One of the most remarked on trends in retail is the growth in retail as theatre. Brands are creating stores that reflect their wider ethos through placing the product in a customers lifestyle, using digital technology to add value. This use of physical space to merge the boundary between online and offline retail ensures that brand loyalty is secured across all channels and touchpoints of the customer’s purchase journey. 

Missguided’s two new stores pride themselves for creating “Instagrammable moments”, with relatable quotes, mannequin babes, a live DJ and makeovers in stores for their customers. 

Stores are becoming more like show rooms, displaying less stock to provide a more consumer focused shopping experience. John Lewis have dabbled in this, with their unique “try before you buy” concept in London, Liverpool and Cambridge – allowing customers to sleep over in a showroom and get a true feel for the homewares and furnishings before making the choice to purchase any of the items.

One of the most remarked on trends in retail is the growth in retail as theatre

CONTROLLING THE BRAND

Retailers are increasingly seeking to control their brand by becoming independent operators of space with many breaking out of department stores and defining their own space on the high street.

Apple are the front runner of this trend, creating a unique space to engage with their customers, but other brands are quickly following suit – including LEGO, MAC, Benefit cosmetics, and Adidas.

Dyson have not only expanded their brand presence to create a standalone showroom store on London’s Oxford Street, but also have used this space to connect to customers in a unique way. Visitors are not encouraged to shop and spend, but to explore the science and engineering behind the products, learn about the quality of the brand and receive tailored expert advice from specialists. 
 

PERSONALISATION

Tying in to many of these trends, brands are now working harder than ever to tailor their physical stores to provide unique experiences that are associated with their brands. There is a recognition that a “one size fits all” approach will no longer suffice, pushing brands to be more innovative with their physical space and tailoring their products to experience to the area in which they are located.

Tom Ford’s first standalone beauty store in Covent Garden opened in 2017. This space encourages exploration and discovery amongst consumers, with different rooms used for different retail experiences. The ‘colour room’ which allows visitors to test every shade of lipstick through augmented reality, is joined by a male ‘grooming room’, and an interactive tech-driven ‘fragrance room’ which allows shoppers to digitally explore the perfume range.
 

MAXIMISE SPEND AND ENGAGEMENT
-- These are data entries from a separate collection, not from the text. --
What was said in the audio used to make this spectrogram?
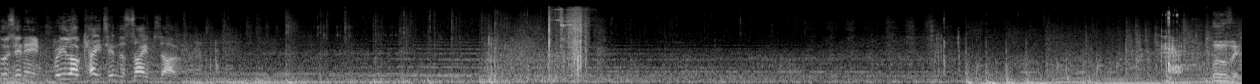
Closing it. Relocating the safe zone. Moving.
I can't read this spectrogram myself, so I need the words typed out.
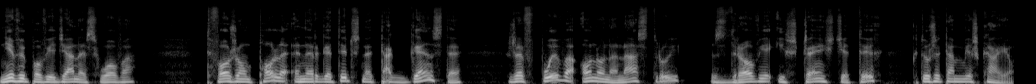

These dynamic shifts in the ways brands are using retail space show how the industry is moving. It is essential that retailers understand how their stores are shopped and segment their estate to reflect how the shopper engages with space, not rolling a format out based on the centre architecture. This means working collaboratively with landlords to understand the shopper, what they want from a store in a centre and tailoring the store to reflect the diversity of its use. 

People shop in different ways in every location and the centre and the store need to understand who their customer is, why they are there and what they expect, then move beyond meeting expectations to surprise and delight their shoppers. This will maximise spend and engagement.

If you would like to know how these trends are effecting your retail space, please get in contact.

An area of focus for CACI’s Space Redefined briefing was to highlight how brands are adapting to the changing shopper behaviour in today’s retail landscape. Within this blog, we uncover key areas of change and give an indication of how brands are starting to break away from the typical channels and models, and thereby defining their own retail spaces in 2018.

Redefining Retail Space